Thank you for reminding me that I actually have it okay with a child whose biggest tantrum is starting the pity cry when she gets told no about something.(Mine acts out mostly with words, not actions.) I want to validate her concerns and stresses, but I too lose it before I should. You are a stronger woman than I, Ms. Oscarelli. :-)

Diana Onken said...

I'm sorry you had a rough morning. Hopefully, it got better!

P.S. Your description is like most of my days with Olivia. I feel you on how exhausting it is.

Keely said...

Yes. This.

I still lose it regularly. Pick-up time is aften worse for me; I've had a long and exhausting day and Xander is just entering his 'witching hour'. Lots of other parent have watched me stalk out to the car towing my kid by the wrist.

All we can do is our best, right?

Anonymous said...

Oh Jenni. It's a month later I'm sure your pick up was better. It is hard. You're a great mom, and great parents.

New Baby Gifts said...

ahhh, you just described most of our mornings with our boy. I am trying really hard to listen to him as this sometimes prevents a melt down. Other half goes into shout mode, which means he shouts much louder = melt down. I don't have any answers for you other than I know in our house that if I keep calm it seems to end the meltdown more quickly. That and we need to get a grip on his sugar intake.
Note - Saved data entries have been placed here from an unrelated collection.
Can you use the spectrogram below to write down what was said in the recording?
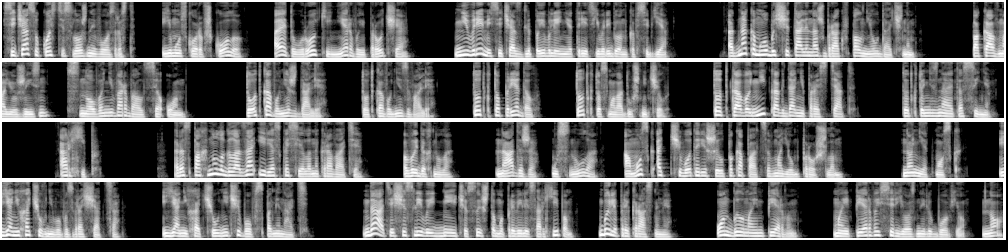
Сейчас у Кости сложный возраст, Ему скоро в школу, а это уроки, нервы и прочее. Не время сейчас для появления третьего ребенка в семье. Однако мы оба считали наш брак вполне удачным. Пока в мою жизнь снова не ворвался он. Тот, кого не ждали, тот, кого не звали. Тот, кто предал, тот, кто смолодушничал. Тот, кого никогда не простят. Тот, кто не знает о сыне. Архип распахнула глаза и резко села на кровати. Выдохнула. Надо же, уснула, а мозг от чего-то решил покопаться в моем прошлом. Но нет, мозг. Я не хочу в него возвращаться. Я не хочу ничего вспоминать. Да, те счастливые дни и часы, что мы провели с Архипом, были прекрасными. Он был моим первым, моей первой серьезной любовью. Но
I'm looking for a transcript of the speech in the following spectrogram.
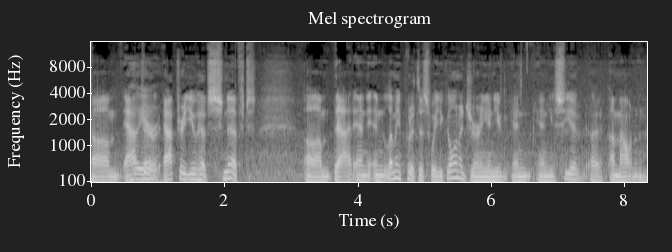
um, Oh, after yeah. after you have sniffed um, that and, and let me put it this way you go on a journey and you and, and you see a, a, a mountain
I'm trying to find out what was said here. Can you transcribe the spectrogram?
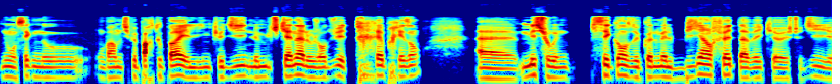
Nous on sait que nos, on va un petit peu partout pareil. LinkedIn, le multicanal aujourd'hui est très présent, mais sur une séquence de call mail bien faite avec, je te dis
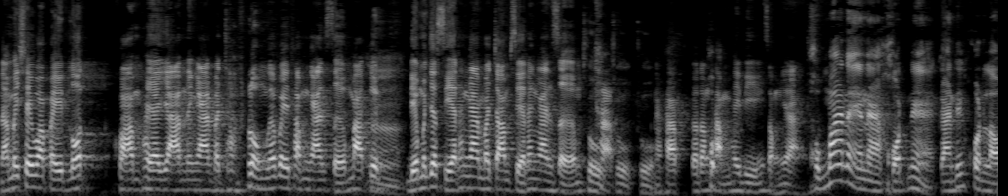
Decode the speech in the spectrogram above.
นะไม่ใช่ว่าไปลดความพยายามในงานประจำลงแล้วไปทำงานเสริมมากขึ้น เดี๋ยวมันจะเสียทั้งงานประจำเสียทั้งงานเสริมถูกครับถูกถูกนะครับก็ต้องทำให้ดีทั้งสองอย่าง ผมว่าในอนาคตเนี่ยการที่คนเรา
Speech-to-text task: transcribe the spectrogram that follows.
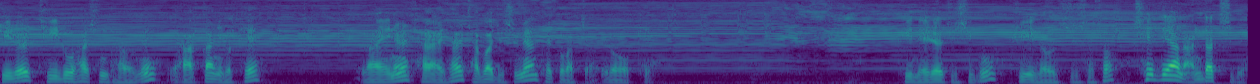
귀를 뒤로 하신 다음에 약간 이렇게 라인을 살살 잡아주시면 될 것 같죠. 이렇게. 귀 내려주시고 귀에 넣어주셔서 최대한 안 다치게.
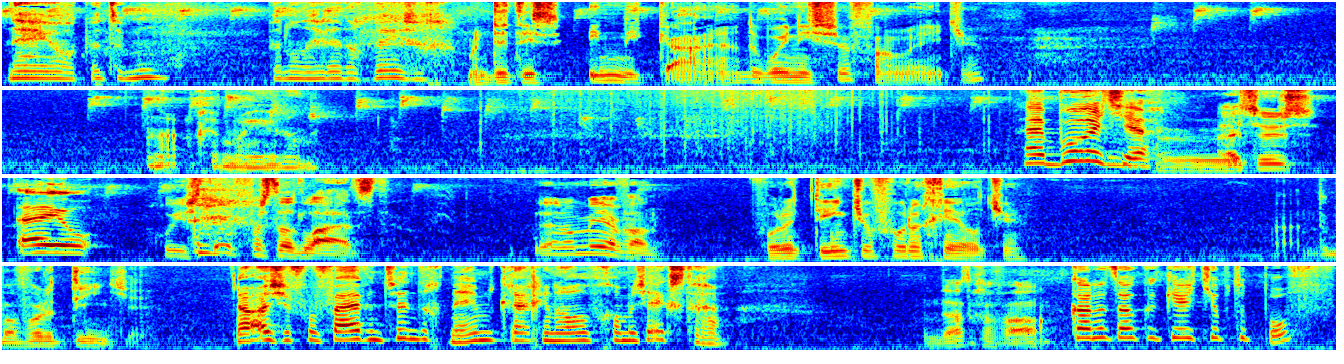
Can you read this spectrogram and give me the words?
Nee joh, ik ben te moe. Ik ben al de hele dag bezig. Maar dit is indica, hè? Daar word je niet suf van, weet je. Nou, geef maar hier dan. Hé, hey, Borretje. Hé, Suus. Hé, hey, joh. Goeie stuf was dat laatst. Je er nog meer van? Voor een tientje of voor een geeltje? Nou, doe maar voor de tientje. Nou, als je voor 25 neemt, krijg je een half grammetje extra. In dat geval. Kan het ook een keertje op de pof?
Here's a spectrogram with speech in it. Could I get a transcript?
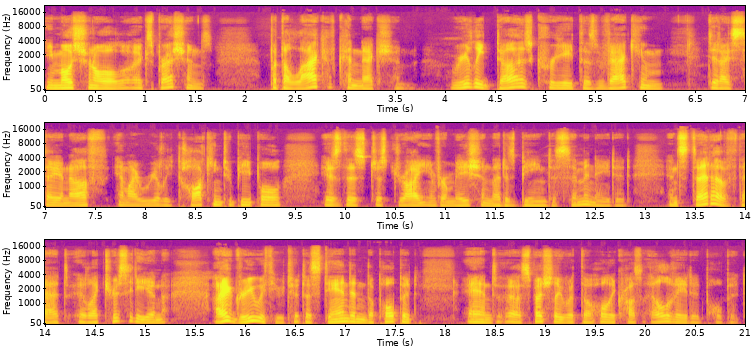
emotional expressions, but the lack of connection really does create this vacuum did I say enough? Am I really talking to people? Is this just dry information that is being disseminated instead of that electricity? And I agree with you to, to stand in the pulpit and especially with the Holy Cross elevated pulpit,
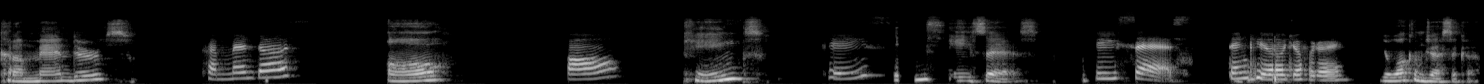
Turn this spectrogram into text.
Commanders. Commanders. All. All. Kings. Kings. He says. He says. Thank you, Jeffrey. You're welcome, Jessica.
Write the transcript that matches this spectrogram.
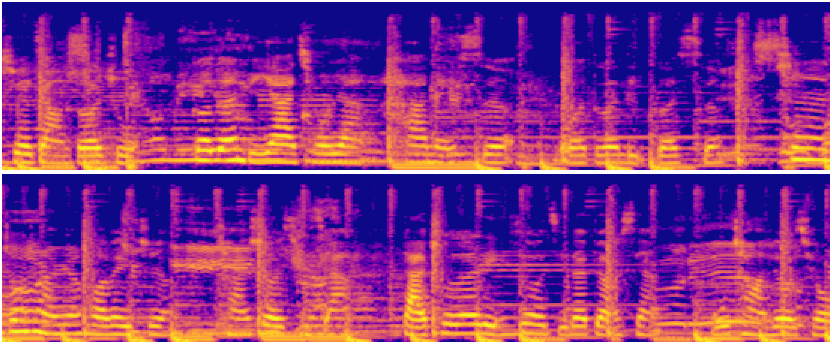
金靴奖得主哥伦比亚球员哈梅斯·罗德里格斯，胜任中场任何位置，传射俱佳，打出了领袖级的表现，五场六球。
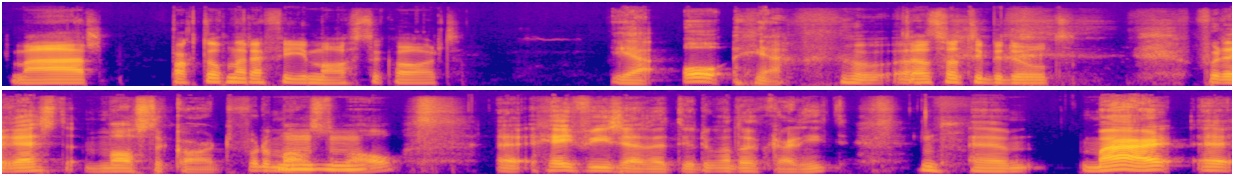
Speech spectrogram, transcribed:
Maar pak toch maar even je Mastercard. Ja, oh, ja. Eh, Dat is wat hij bedoelt. Voor de rest, Mastercard. Voor de Mhm. Masterball. Eh, geen Visa natuurlijk, want dat kan niet. Hm. Ehm, maar, eh,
Susanica said...

My comment was just eaten by Blogger. Bah humbug! -M